Options for Schools

While the majority of school districts are working hard to comply with the new standards, some are refusing to adopt the new lunch standards. For schools that decide that the new guidelines simply won't work for them, there are two main options:


When a public school or district decides to opt-out of the USDA School Lunch program, they are no longer required to comply with the standards. But opting out can come at a steep cost: Because schools that opt-out cannot receive reimbursement for free and reduced lunch programs that are offered to children from low-income families, they have to cover the cost of those meals themselves if they choose to offer them.

Often, schools in this camp increase paid lunch prices to cover the difference. However, some schools in high poverty areas rely so much on lunch funds from USDA reimbursement that they may not be able to consider leaving the programs at all.

Exemption or Delay

In May of 2017, guideline updates were made at the federal level. In addition:

  • Schools may serve 1% fat flavored milk.
  • States that are having difficulty meeting the whole-grain requirement can apply for an exemption.

Keep in mind that many schools have found ways to comply with the new lunch guidelines. Schools that delay or get an exemption may be able to comply in the future. After taking a look at some of the criticisms that have led some schools to leave the USDA School Lunch Program, it is worth looking at different ways those remaining in the program have made it work. 

The intent of the guidelines is to provide healthy lunches to kids. Many schools have adopted strategies to encourage children to try new foods or found ways to afford the higher costs of food items.

Parents can likely relate to the dilemma school lunchrooms are facing: how to provide a nutritious affordable lunch that children will actually eat. Keeping this in mind can help you shape your advocacy for better lunches at your child's school or simply better understand the changes you may be hearing about.

6 Sources
Verywell Family uses only high-quality sources, including peer-reviewed studies, to support the facts within our articles. Read our editorial process to learn more about how we fact-check and keep our content accurate, reliable, and trustworthy.
  1. U.S. Department of Agriculture. Healthy Hunger-Free Kids Act.

  2. Food and Nutrition Service, USDA. National school lunch program and school breakfast program: Nutrition standards for all foods sold in school as required by the Healthy, Hunger-Free Kids Act of 2010.

  3. Johnson DB, Podrabsky M, Rocha A, Otten JJ. Effect of the healthy Hunger-Free Kids Act on the nutritional quality of meals selected by students and school lunch participation rates.

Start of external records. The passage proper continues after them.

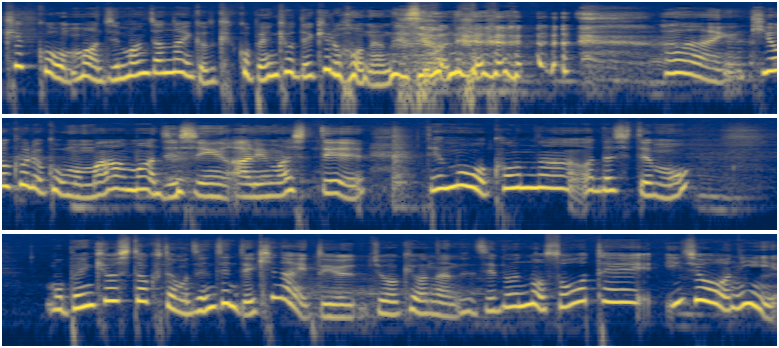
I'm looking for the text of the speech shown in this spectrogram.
結構まあ自慢じゃないけど結構勉強できる方なんですよね。はい。記憶力もまあまあ自信ありまして。でもこんな私でも、もう勉強したくても全然できないという状況なんです。自分の想定以上に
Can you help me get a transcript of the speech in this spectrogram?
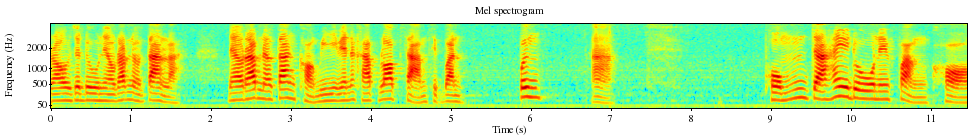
เราจะดูแนวรับแนวต้านล่ะ แนวรับแนวต้านของ BDM นะครับ รอบ 30 วัน ปึ้งอ่า ผมจะให้ดูในฝั่งของ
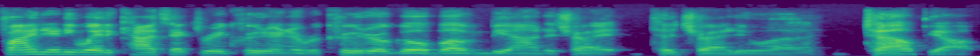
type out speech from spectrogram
find any way to contact a recruiter, and a recruiter will go above and beyond to try to try to uh, to help you out.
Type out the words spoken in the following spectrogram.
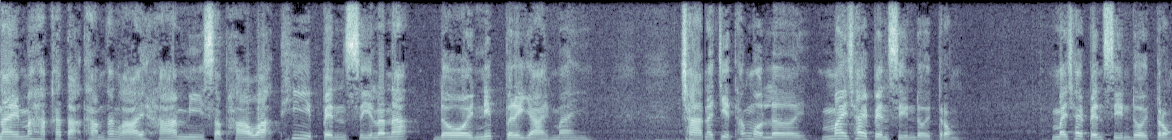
ในมหคตะธรรมทั้งหลายหามีสภาวะที่เป็นศีลณะโดยนิปริยายไม่ฌานจิตทั้งหมดเลย ไม่ใช่เป็นศีลโดยตรง ไม่ใช่เป็นศีลโดยตรง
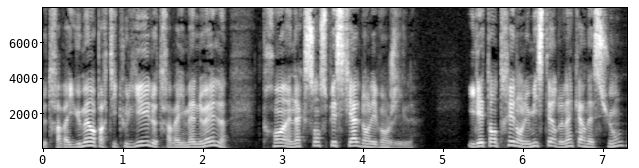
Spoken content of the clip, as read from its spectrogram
Le travail humain en particulier, le travail manuel, prend un accent spécial dans l'Évangile. Il est entré dans le mystère de l'incarnation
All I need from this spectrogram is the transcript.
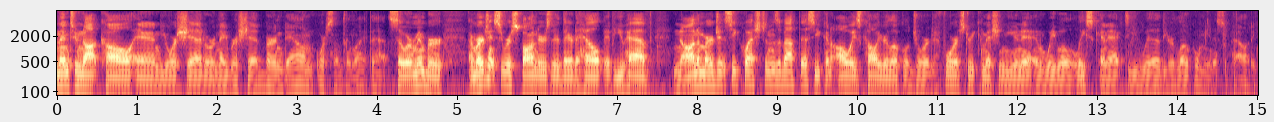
and then to not call and your shed or neighbor's shed burned down or something like that. So remember, emergency responders, they're there to help. If you have non emergency questions about this, you can always call your local Georgia Forestry Commission unit and we will at least connect you with your local municipality.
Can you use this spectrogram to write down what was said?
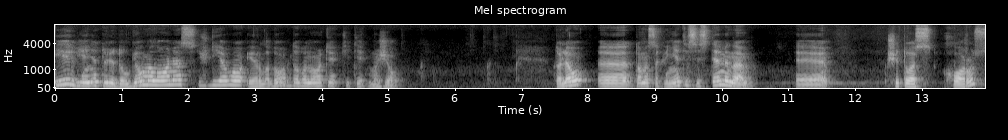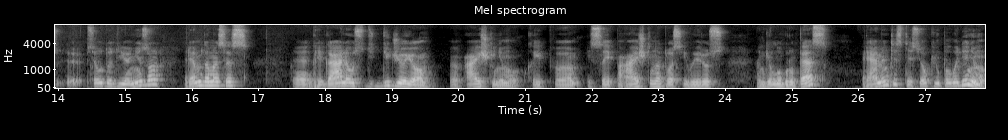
ir vieni turi daugiau malonės iš Dievo ir labiau apdovanoti, kiti mažiau. Toliau e, Tomas Akvinėtis sistemina e, šitos chorus e, pseudo Dionizo, remdamasis Grigaliaus didžiojo aiškinimu, kaip jisai paaiškina tuos įvairius angelų grupės, remiantis tiesiog jų pavadinimu.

JAMA Pediatr. 2016;170(1):e153918. doi:10.1001/jamapediatrics.2015.3918

  4. School Nutrition Association. School meal trends & stats.

  5. Food and Nutrition Service, USDA. Nutrition standards in the national school lunch and school breakfast programs; Final rule.

  6. U.S. Department of Agriculture. Ag secretary Perdue moves to make school meals great again.

By Lisa Linnell-Olsen
Lisa Linnell-Olsen has worked as a support staff educator, and is well-versed in issues of education policy and parenting issues.